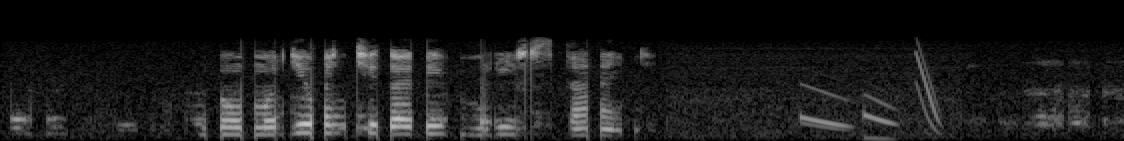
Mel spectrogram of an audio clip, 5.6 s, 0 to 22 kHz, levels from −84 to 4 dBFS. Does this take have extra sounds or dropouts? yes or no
yes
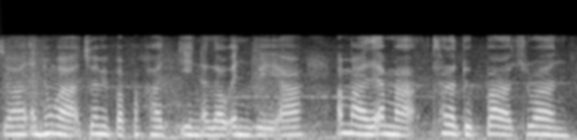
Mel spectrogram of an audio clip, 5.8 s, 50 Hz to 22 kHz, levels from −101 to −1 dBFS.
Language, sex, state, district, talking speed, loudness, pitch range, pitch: Mizo, female, Mizoram, Aizawl, 195 wpm, -13 LUFS, 205-225 Hz, 215 Hz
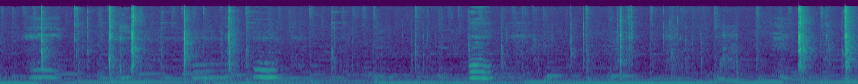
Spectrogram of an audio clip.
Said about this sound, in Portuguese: Como é que digita aí no teclado? você tá digitando o que aí?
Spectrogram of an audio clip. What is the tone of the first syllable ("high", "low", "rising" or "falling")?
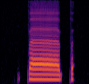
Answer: low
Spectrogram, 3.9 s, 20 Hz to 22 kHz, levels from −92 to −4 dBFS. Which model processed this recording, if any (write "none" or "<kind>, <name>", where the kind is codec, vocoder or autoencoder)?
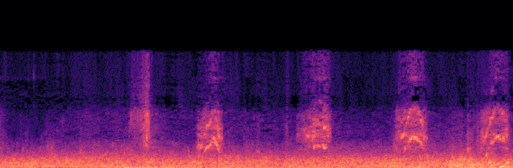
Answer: none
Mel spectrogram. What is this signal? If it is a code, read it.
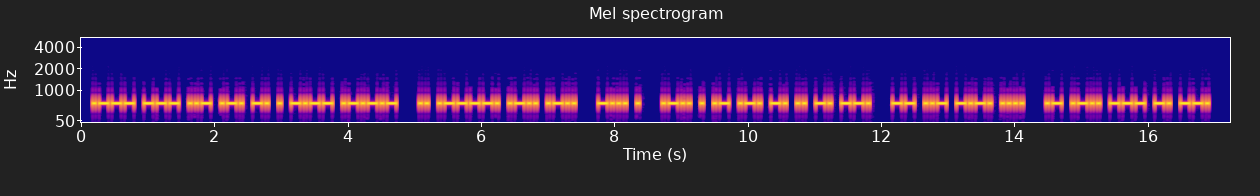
Morse code, heard as a keyed tone, about 25 wpm, 600 Hz. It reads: JOURNEY. I'LL BE LEARNING MUCH ALONG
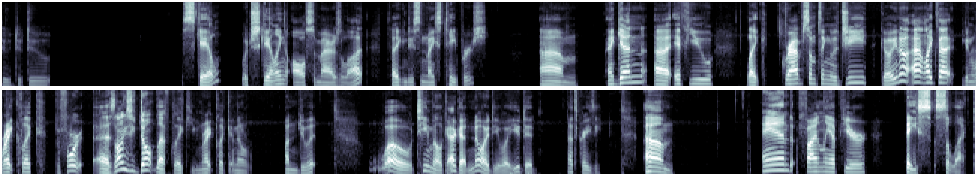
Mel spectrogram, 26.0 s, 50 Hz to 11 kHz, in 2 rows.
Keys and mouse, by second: 0.2 z, 1.4 right click, 1.8 middle click, 2.4 s, 6.5 right click, 7.5-8.7 middle drag, 10.3 g, 13.0 right click, 16.9 middle click, 22.5 middle click, 25.1 click.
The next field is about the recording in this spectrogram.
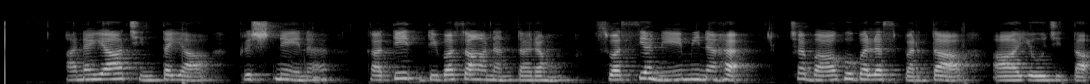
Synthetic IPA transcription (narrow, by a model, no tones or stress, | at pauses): ɐnɐjaːt͡ʃint̪ɐjaːkɾɨʂneːnɐ | kɐt̪id̪iʋɐsaːnɐnt̪ɐɾɐm | sʋɐsjɐneːminɐɦɐ̆t͡ʃʰɐbʱaːɡubɐlɐspɐɾd̪ʱaːaːjoːd͡ʒit̪aː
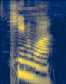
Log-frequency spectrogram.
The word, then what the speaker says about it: quinoa: Or quinoa. How do you say that word again? – Quinoa.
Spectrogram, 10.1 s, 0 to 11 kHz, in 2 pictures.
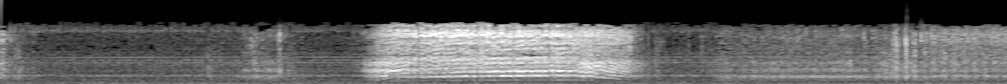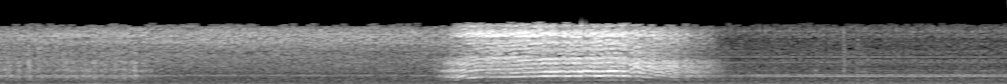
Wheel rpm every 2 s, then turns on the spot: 20, 50, 20, 50, 20.
2-6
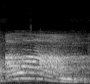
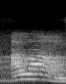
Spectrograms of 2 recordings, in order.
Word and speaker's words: alarm: And now alarm, alarm. See here in the case of alarm, A itself is a separate syllable. So the second syllable starts from the alarm. Alarm. So stress is on L.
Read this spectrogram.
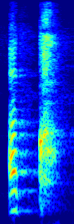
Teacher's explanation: کاف ساکن اور تا ساکن پر ہمس ہوگا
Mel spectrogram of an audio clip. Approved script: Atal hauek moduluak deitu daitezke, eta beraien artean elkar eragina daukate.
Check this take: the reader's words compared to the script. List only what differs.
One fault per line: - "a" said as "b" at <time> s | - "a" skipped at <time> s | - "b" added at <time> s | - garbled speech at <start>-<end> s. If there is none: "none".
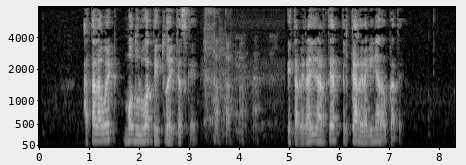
none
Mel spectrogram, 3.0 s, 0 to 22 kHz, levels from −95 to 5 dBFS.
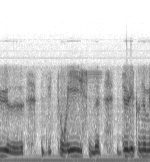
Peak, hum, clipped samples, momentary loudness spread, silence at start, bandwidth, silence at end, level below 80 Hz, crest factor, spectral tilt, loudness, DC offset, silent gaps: -8 dBFS; none; under 0.1%; 13 LU; 0 s; 4.4 kHz; 0 s; -42 dBFS; 14 dB; -7 dB/octave; -22 LUFS; under 0.1%; none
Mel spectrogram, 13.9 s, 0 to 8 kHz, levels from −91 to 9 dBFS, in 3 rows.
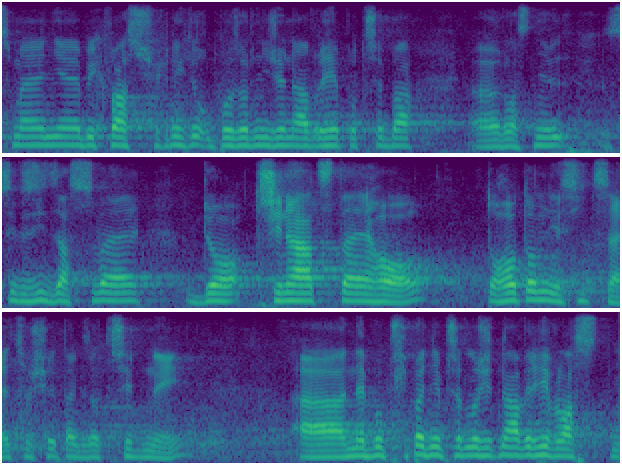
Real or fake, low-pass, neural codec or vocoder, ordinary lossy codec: real; 7.2 kHz; none; Opus, 24 kbps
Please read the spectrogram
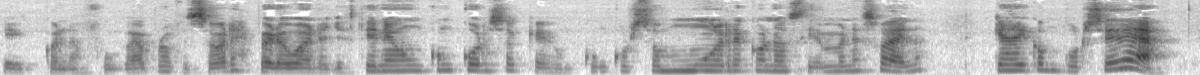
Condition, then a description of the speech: None; typical speech.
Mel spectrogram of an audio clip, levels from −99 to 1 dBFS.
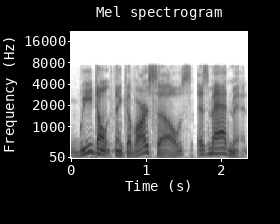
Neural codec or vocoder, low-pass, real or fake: codec, 16 kHz, 8 kbps, FunCodec, trained on Chinese and English, 25 frames a second; 7.2 kHz; fake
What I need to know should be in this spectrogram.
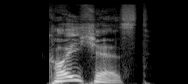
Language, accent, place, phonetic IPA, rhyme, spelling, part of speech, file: German, Germany, Berlin, [ˈkɔɪ̯çəst], -ɔɪ̯çəst, keuchest, verb, De-keuchest.ogg
- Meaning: second-person singular subjunctive I of keuchen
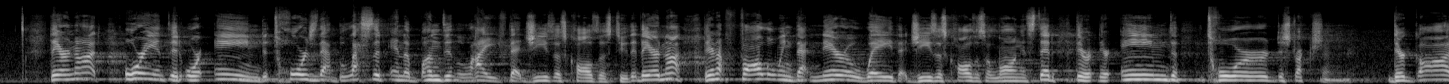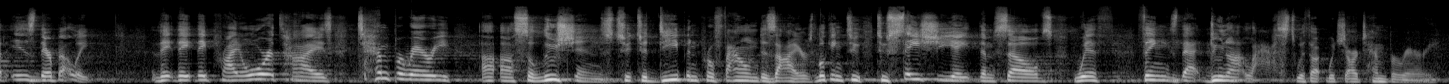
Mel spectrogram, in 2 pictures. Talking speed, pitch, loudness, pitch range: 145 wpm, 190 Hz, -21 LUFS, 165-210 Hz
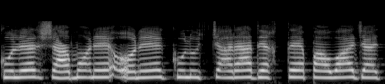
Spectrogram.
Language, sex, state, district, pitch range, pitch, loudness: Bengali, female, Assam, Hailakandi, 315-330 Hz, 325 Hz, -15 LUFS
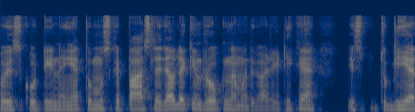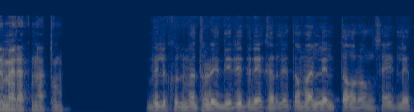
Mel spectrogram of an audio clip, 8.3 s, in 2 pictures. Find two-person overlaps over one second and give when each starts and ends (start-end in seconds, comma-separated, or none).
none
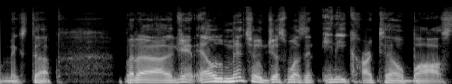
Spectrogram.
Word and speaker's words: El Mencho: And there's that gentleman's name right there, El Meno. Like I was just trying to pronounce, but that just got me all mixed up. But uh again, El Mencho just wasn't any cartel boss.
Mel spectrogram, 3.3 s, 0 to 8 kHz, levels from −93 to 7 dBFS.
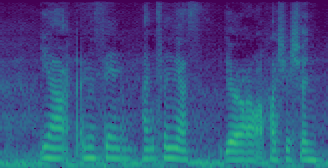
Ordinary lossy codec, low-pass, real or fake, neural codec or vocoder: none; none; fake; codec, 16 kHz, 1 kbps, FreqCodec, larger model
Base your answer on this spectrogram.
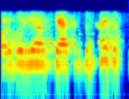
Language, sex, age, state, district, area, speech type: Hindi, female, 18-30, Bihar, Samastipur, urban, conversation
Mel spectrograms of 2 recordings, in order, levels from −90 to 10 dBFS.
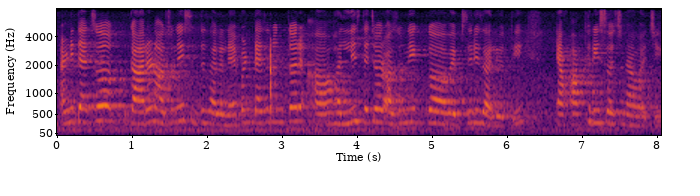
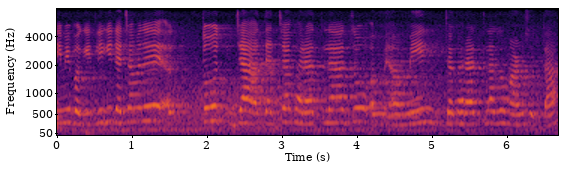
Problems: constant background noise, background conversations at intervals, echo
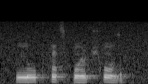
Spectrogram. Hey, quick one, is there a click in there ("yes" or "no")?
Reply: no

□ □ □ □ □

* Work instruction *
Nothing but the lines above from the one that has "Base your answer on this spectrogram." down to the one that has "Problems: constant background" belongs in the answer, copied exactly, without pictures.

* Output of the exercise *
Base your answer on this spectrogram.
Language, sex, age, state, district, area, speech type: Hindi, female, 18-30, Bihar, Samastipur, urban, conversation
Mel spectrograms of 2 recordings, in order, levels from −90 to 10 dBFS.
Problems: constant background noise, background conversations at intervals, echo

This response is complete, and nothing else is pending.